Treasures of the Indus

Treasures of the Indus 1

In a three-part voyage of discovery into the cultural history of the Indian subcontinent, art historian Dr. Sona Datta, former curator of the South Asia collection at the British Museum, travels 5,000 years into the past along the arterial Indus River. Giving its name to the region, the waterway flows from Tibet, through India and Pakistan as far as Karachi on the Arabian Sea. From an extremely well informed viewpoint Datta highlights how the changing course of the Indus has shaped the artwork, architecture and people of an area long-riven by religion over the course of millennia, now all too frequently associated with the Taliban and the export of Islamic extremism.

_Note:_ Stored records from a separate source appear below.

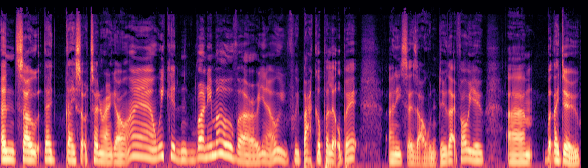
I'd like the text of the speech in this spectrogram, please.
and so they they sort of turn around and go, oh, yeah, we could run him over, you know, if we back up a little bit. And he says, I wouldn't do that if I were you. Um, but they do,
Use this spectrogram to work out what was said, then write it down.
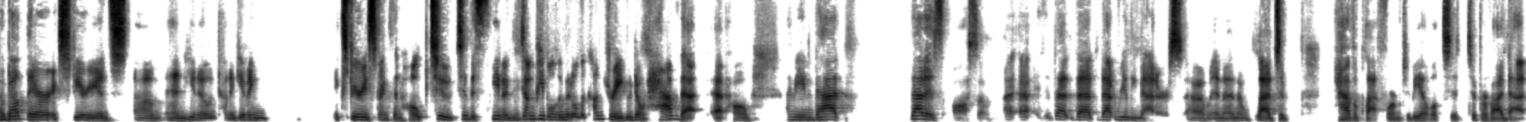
about their experience, um, and you know, and kind of giving experience, strength, and hope to to this, you know, these young people in the middle of the country who don't have that at home. I mean that that is awesome. I, I, that that that really matters, um, and and I'm glad to have a platform to be able to to provide that.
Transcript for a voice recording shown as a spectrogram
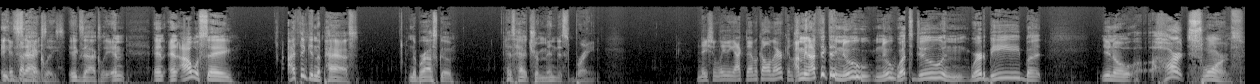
exactly, exactly. And and and I will say, I think in the past, Nebraska has had tremendous brain. Nation leading academic all Americans. I mean, I think they knew knew what to do and where to be, but you know, heart swarms.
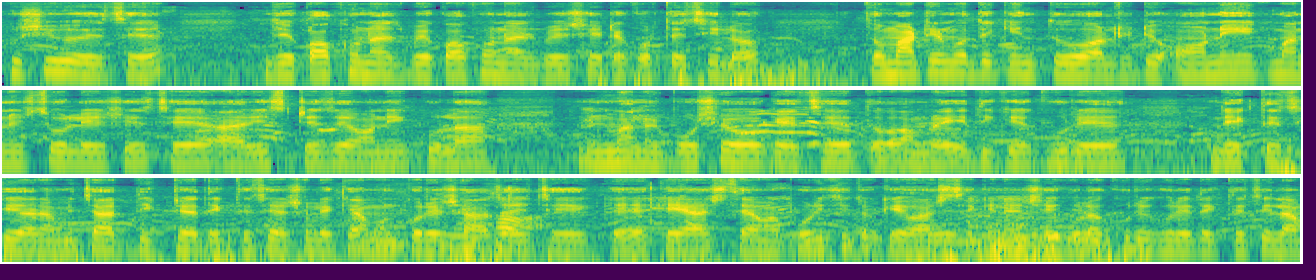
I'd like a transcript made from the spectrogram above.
খুশি হয়েছে যে কখন আসবে কখন আসবে সেটা করতেছিল তো মাঠের মধ্যে কিন্তু অলরেডি অনেক মানুষ চলে এসেছে আর স্টেজে অনেকগুলা মানুষ বসেও গেছে। তো আমরা এদিকে ঘুরে দেখতেছি আর আমি চারদিকটা দেখতেছি আসলে কেমন করে সাজাইছে, কে কে আসছে, আমার পরিচিত কেউ আসছে কিনা সেগুলো ঘুরে ঘুরে দেখতেছিলাম।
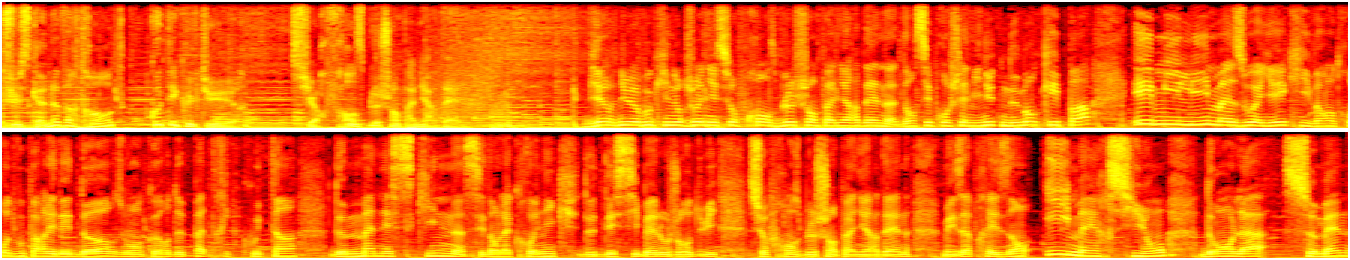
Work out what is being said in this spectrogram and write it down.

Ali Sehti, a young writer and musician interviewed in Lahore, states that his native Pakistan is “politically very young and culturally very old”. The country gained independence from British rule just a little over 70 years ago and Datta is acutely aware of the effect that the past continues to have on the present in the Indus basin and its millions of inhabitants.

The first installment, which begins and ends in the vibrant and spiritual Punjabi provincial capital, looks into the changing perception of Buddha and representation of Buddhism in antiquities and architecture. We travel by train to the ancient City of Harappa, which dates back to the time of the pyramids; to Hund and Sirkap – where the Hellenic influence of a conquering Alexander the Great altered the physical image of Buddha we are familiar with to this day; and lastly to Taxila and a monastery used as a centre for learning.

Just as the river continues to flow, works of art destroyed by ISIS demonstrate how history has a tendency to repeat itself – conflict and religious discord remain intertwined. Dr. Datta’s ‘Treasures of the Indus’ promises to provide viewers with an element of adventure and wanderlust as well as engaging historical, anthropological and cultural material which lifts the veil on this region’s past and proves you must know where you have been to know where you’re going.